One obvious example is that while advertising an open position via social media can help enable easy mobile workarounds and visibility to your job ad, it also eliminates any discretion your organization might have about an impending personnel chance or selectively target candidates instead of simply posting and praying, as it were.
Similarly, if the position you’re looking to fill has had a high rate of turnover or has been posted previously over the past few months, the instant automated notification capabilities of mobile – particularly when sent to the same group or talent network – can raise a red flag about either the position in question or your larger organization’s talent challenges.
No one wants professional sloppy seconds, after all, and these are far harder to hide on mobile than desktop, if only due to the highly improved open and response rates generated by these devices.
In these cases, consider choosing a more traditional talent acquisition strategy requiring direct sourcing – or targeted communications – as a more subtle, and more effective, mechanism for recruiting the right talent.
Furthermore, most mobile devices have different security and privacy considerations and capabilities than desktop instances, meaning that you’re going to have to do some due diligence to ensure these mobile recruiting experiences are not only compliant, but that your candidate data is as safe and secure as if they were applying from their PCs.
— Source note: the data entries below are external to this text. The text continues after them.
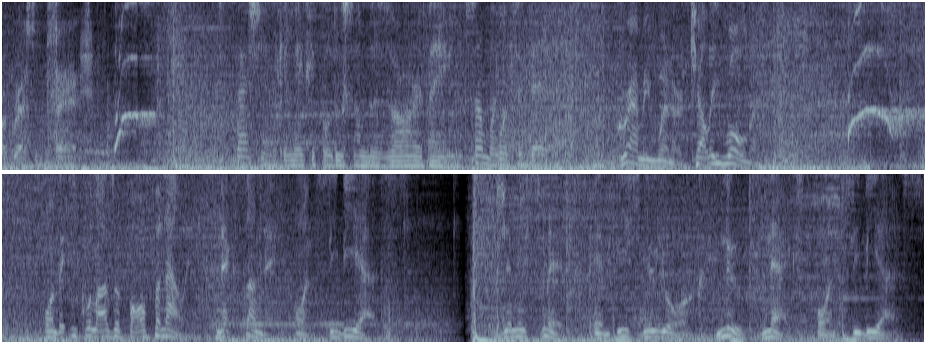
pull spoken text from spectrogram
aggressive fans. Recession can make people do some bizarre things. Someone wants a day. Grammy winner Kelly Rowland on the Equalizer Fall finale next Sunday on CBS. Jimmy Smits in East New York, new next on CBS.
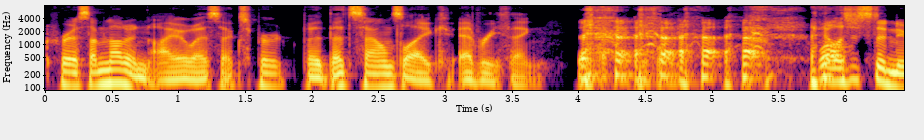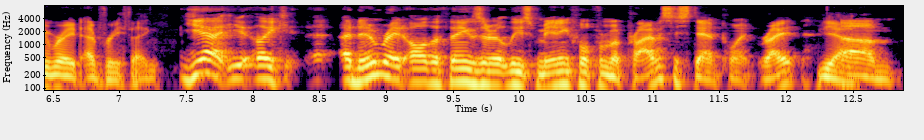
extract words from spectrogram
Chris, I'm not an iOS expert, but that sounds like everything. well, let's just enumerate everything. Yeah, you, like enumerate all the things that are at least meaningful from a privacy standpoint, right? Yeah. Um,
All that said, however, these considerations are small potatoes when it comes to the huge possibilities inherent in mobile recruiting – and if you still need a business case built for why you should be considering mobile, well, you’ve clearly not been paying attention (or work for Taleo).